• **WORK TO COMPLETE**
The records below must be written out exactly, with every picture left behind.

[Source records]

....................

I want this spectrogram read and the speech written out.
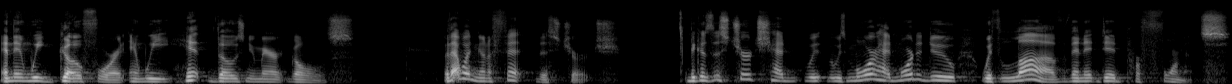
And then we go for it and we hit those numeric goals. But that wasn't going to fit this church because this church had, was more, had more to do with love than it did performance.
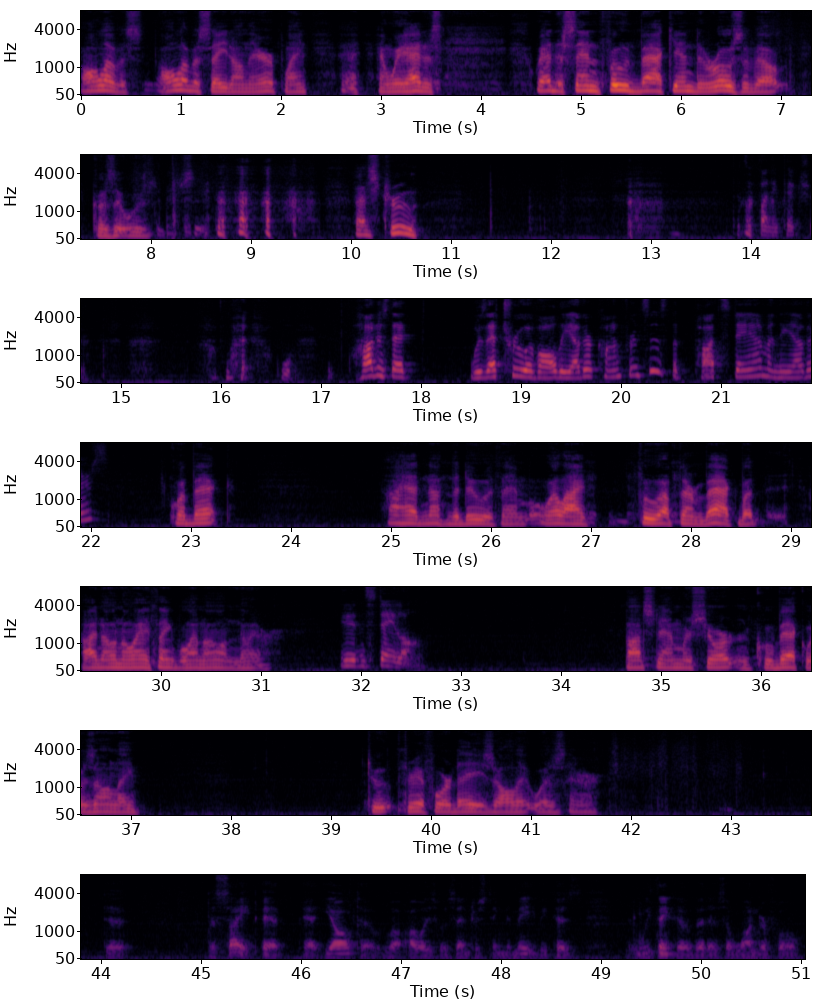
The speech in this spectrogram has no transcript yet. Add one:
All of us, all of us ate on the airplane, uh, and we had to we had to send food back into Roosevelt because it was. That's true. That's a funny picture. How does that? Was that true of all the other conferences, the Potsdam and the others? Quebec. I had nothing to do with them. Well, I flew up there and back, but I don't know anything went on there. You didn't stay long. Potsdam was short, and Quebec was only two, three or four days. All it was there. the, the site at, at Yalta always was interesting to me because we think of it as a wonderful,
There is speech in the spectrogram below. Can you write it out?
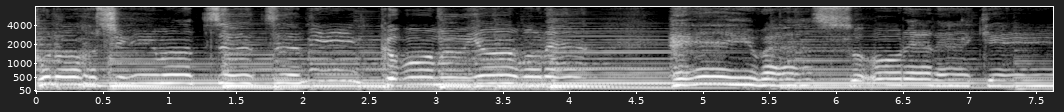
この星を包み込むような。平和それだけ。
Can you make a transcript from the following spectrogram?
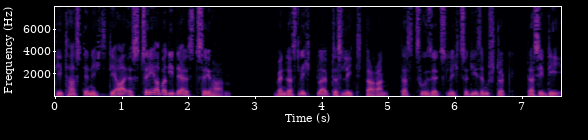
die Taste nicht die ASC aber die der SC haben. Wenn das Licht bleibt es liegt daran, dass zusätzlich zu diesem Stück, dass Sie die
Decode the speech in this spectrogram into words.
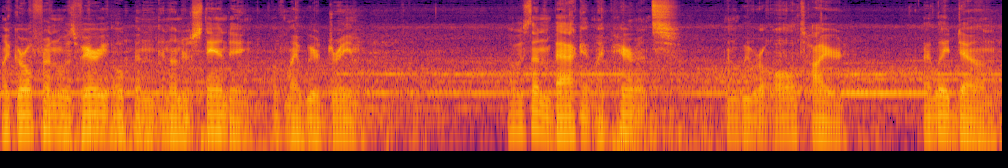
My girlfriend was very open and understanding of my weird dream. I was then back at my parents', and we were all tired. I laid down.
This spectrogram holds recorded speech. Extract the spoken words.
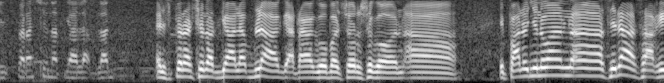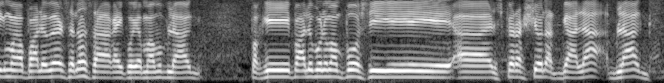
Inspirasyon at Gala Vlogs. Inspiration at Gala Vlog at Agobad Sorsogon. Ah, i-follow nyo naman ah, sila sa aking mga followers, ano, sa kay Kuya Mama Vlog. Paki-follow mo naman po si ah, Inspirasyon at Gala Vlogs.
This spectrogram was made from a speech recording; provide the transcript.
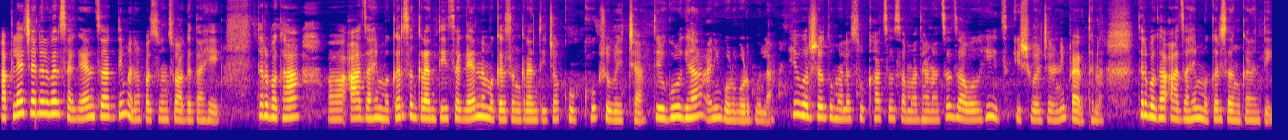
आपल्या चॅनलवर सगळ्यांचं अगदी मनापासून स्वागत आहे. तर बघा आज आहे मकर संक्रांती. सगळ्यांना मकर संक्रांतीच्या खूप खूप शुभेच्छा. तिळगुळ घ्या आणि गोड गोड बोला. हे वर्ष तुम्हाला सुखाचं समाधानाचं जावं हीच ईश्वरचरणी प्रार्थना. तर बघा आज आहे मकर संक्रांती.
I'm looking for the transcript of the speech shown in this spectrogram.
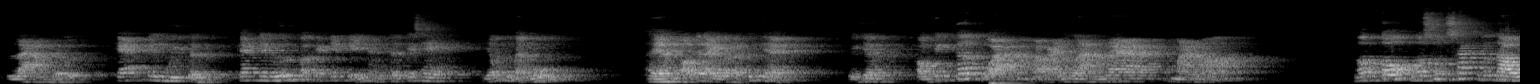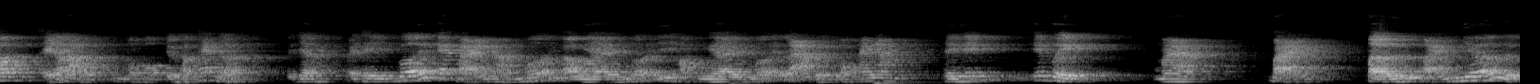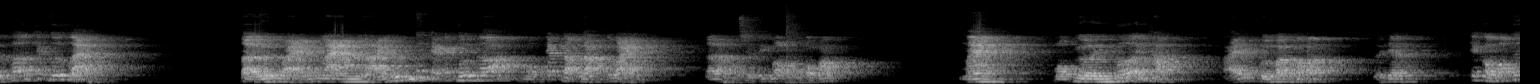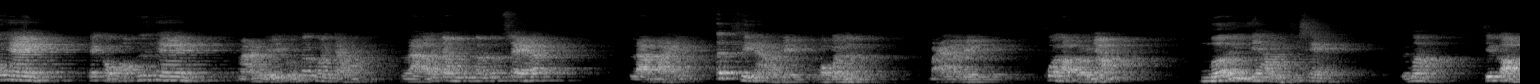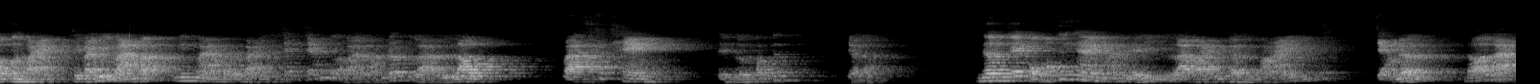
làm được các cái quy trình các cái bước và các cái kỹ năng trên cái xe giống như bạn muốn. Thì anh gọi tới đây gọi là cứng nghề được chưa? Còn cái kết quả mà bạn làm ra mà nó nó tốt nó xuất sắc đến đâu đó, thì đó là một, một một trường hợp khác được chưa? Vậy thì với các bạn nào mới vào nghề, mới đi học nghề, mới làm được một, hai năm, thì cái cái việc mà bạn, tự bạn nhớ được hết các bước làm, tự bạn làm lại đúng tất cả các bước đó một cách độc lập của bạn, đó là một sự tiến bộ, một cột mốc. Mà một người mới học phải vượt qua cột mốc được chưa? Cái cột mốc thứ hai, cái cột mốc thứ hai mà anh nghĩ cũng rất quan trọng là ở trong trung tâm đón xe đó, là bạn ít khi nào làm việc một mình mình bạn làm việc phối hợp đội nhóm mới giao được chiếc xe, đúng không? Chứ còn một mình bạn thì bạn biết làm đó, nhưng mà một mình bạn chắc chắn là bạn làm rất là lâu và khách hàng thì thường không thích chờ đợi nên cái cột mốc thứ hai mà anh nghĩ là bạn cần phải chạm đến đó là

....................

• **ANSWER**
I want this spectrogram read and the speech written out.
And then we go for it and we hit those numeric goals. But that wasn't going to fit this church because this church had, was more, had more to do with love than it did performance.
The speech in this spectrogram has no transcript yet. Add one:
All of us, all of us ate on the airplane, uh, and we had to we had to send food back into Roosevelt because it was. That's true. That's a funny picture. How does that? Was that true of all the other conferences, the Potsdam and the others? Quebec. I had nothing to do with them. Well, I flew up there and back, but I don't know anything went on there. You didn't stay long. Potsdam was short, and Quebec was only two, three or four days. All it was there. the, the site at, at Yalta always was interesting to me because we think of it as a wonderful,
There is speech in the spectrogram below. Can you write it out?
この星を包み込むような。平和それだけ。
Can you make a transcript from the following spectrogram?
die Taste nicht die ASC aber die der SC haben. Wenn das Licht bleibt es liegt daran, dass zusätzlich zu diesem Stück, dass Sie die
Decode the speech in this spectrogram into words.
My girlfriend was very open and understanding of my weird dream. I was then back at my parents', and we were all tired. I laid down.
This spectrogram holds recorded speech. Extract the spoken words.
Inspirasyon at Gala Vlogs. Inspiration at Gala Vlog at Agobad Sorsogon. Ah, i-follow nyo naman ah, sila sa aking mga followers, ano, sa kay Kuya Mama Vlog. Paki-follow mo naman po si ah, Inspirasyon at Gala Vlogs.
This spectrogram was made from a speech recording; provide the transcript.
आपल्या चॅनलवर सगळ्यांचं अगदी मनापासून स्वागत आहे. तर बघा आज आहे मकर संक्रांती. सगळ्यांना मकर संक्रांतीच्या खूप खूप शुभेच्छा. तिळगुळ घ्या आणि गोड गोड बोला. हे वर्ष तुम्हाला सुखाचं समाधानाचं जावं हीच ईश्वरचरणी प्रार्थना. तर बघा आज आहे मकर संक्रांती.
I'm looking for the transcript of the speech shown in this spectrogram.
làm được các cái quy trình các cái bước và các cái kỹ năng trên cái xe giống như bạn muốn. Thì anh gọi tới đây gọi là cứng nghề được chưa? Còn cái kết quả mà bạn làm ra mà nó nó tốt nó xuất sắc đến đâu đó, thì đó là một, một một trường hợp khác được chưa? Vậy thì với các bạn nào mới vào nghề, mới đi học nghề, mới làm được một, hai năm, thì cái cái việc mà bạn, tự bạn nhớ được hết các bước làm, tự bạn làm lại đúng tất cả các bước đó một cách độc lập của bạn, đó là một sự tiến bộ, một cột mốc. Mà một người mới học phải vượt qua cột mốc được chưa? Cái cột mốc thứ hai, cái cột mốc thứ hai mà anh nghĩ cũng rất quan trọng là ở trong trung tâm đón xe đó, là bạn ít khi nào làm việc một mình mình bạn làm việc phối hợp đội nhóm mới giao được chiếc xe, đúng không? Chứ còn một mình bạn thì bạn biết làm đó, nhưng mà một mình bạn chắc chắn là bạn làm rất là lâu và khách hàng thì thường không thích chờ đợi nên cái cột mốc thứ hai mà anh nghĩ là bạn cần phải chạm đến đó là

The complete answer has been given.